EXERCISE INPUT.
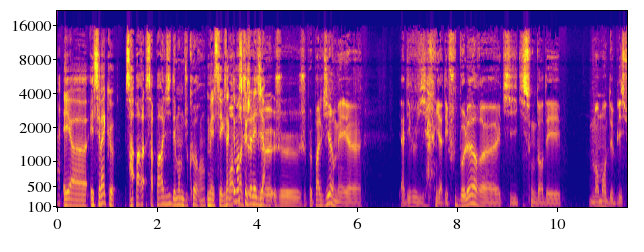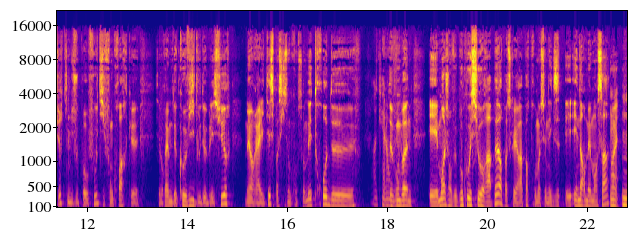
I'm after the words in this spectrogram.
Ouais. Et, euh, et c'est vrai que. Ça, Ah, para- ça paralyse des membres du corps. Hein. mais c'est exactement Moi- moi, ce que j'allais dire. Je, je, je peux pas le dire, mais euh, y, a des- il y a des footballeurs euh, qui, qui sont dans des moments de blessure, qui ne jouent pas au foot. Ils font croire que c'est un problème de Covid ou de blessure, mais en réalité, c'est parce qu'ils ont consommé trop de, Oh, de bonbonnes. Et moi, j'en veux beaucoup aussi aux rappeurs parce que les rappeurs promotionnent énormément ça. Ouais. Mm.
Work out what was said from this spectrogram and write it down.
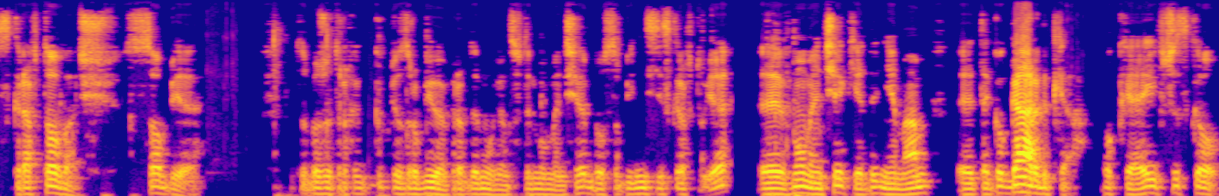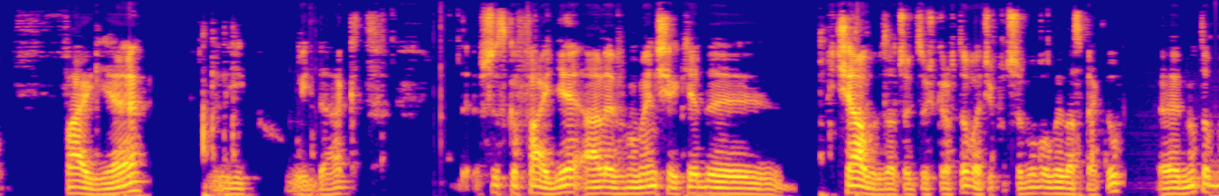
skraftować sobie to może trochę głupio zrobiłem, prawdę mówiąc, w tym momencie, bo sobie nic nie skraftuję w momencie, kiedy nie mam tego garnka. Ok, wszystko fajnie. Liquidact. Wszystko fajnie, ale w momencie, kiedy chciałbym zacząć coś kraftować i potrzebowałbym aspektów, e, no to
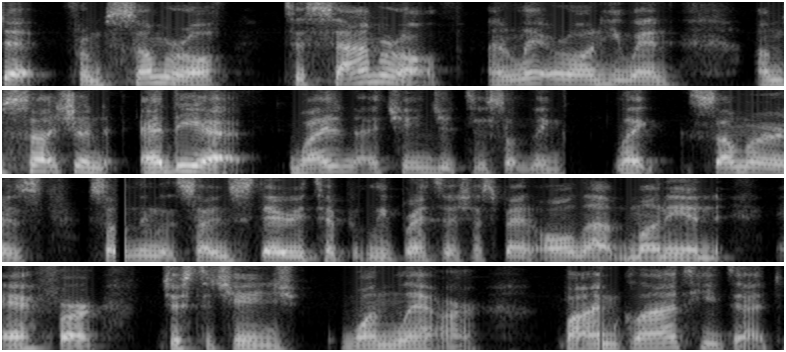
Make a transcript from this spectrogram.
it from summer off to summer off. And later on, he went, I'm such an idiot. Why didn't I change it to something like summer is something that sounds stereotypically British? I spent all that money and effort just to change one letter. But I'm glad he did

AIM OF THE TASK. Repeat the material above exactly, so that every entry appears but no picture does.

RESULT BELOW.
I'm after the words in this spectrogram.
Ouais. Et, euh, et c'est vrai que. Ça, Ah, para- ça paralyse des membres du corps. Hein. mais c'est exactement Moi- moi, ce que j'allais dire. Je, je, je peux pas le dire, mais euh, y, a des- il y a des footballeurs euh, qui, qui sont dans des moments de blessure, qui ne jouent pas au foot. Ils font croire que c'est un problème de Covid ou de blessure, mais en réalité, c'est parce qu'ils ont consommé trop de, Oh, de bonbonnes. Et moi, j'en veux beaucoup aussi aux rappeurs parce que les rappeurs promotionnent énormément ça. Ouais. Mm.
Work out what was said from this spectrogram and write it down.
skraftować sobie to może trochę głupio zrobiłem, prawdę mówiąc, w tym momencie, bo sobie nic nie skraftuję w momencie, kiedy nie mam tego garnka. Ok, wszystko fajnie. Liquidact. Wszystko fajnie, ale w momencie, kiedy chciałbym zacząć coś kraftować i potrzebowałbym aspektów, e, no to
Make a transcript from this spectrogram.
it from summer off to summer off. And later on, he went, I'm such an idiot. Why didn't I change it to something like summer is something that sounds stereotypically British? I spent all that money and effort just to change one letter. But I'm glad he did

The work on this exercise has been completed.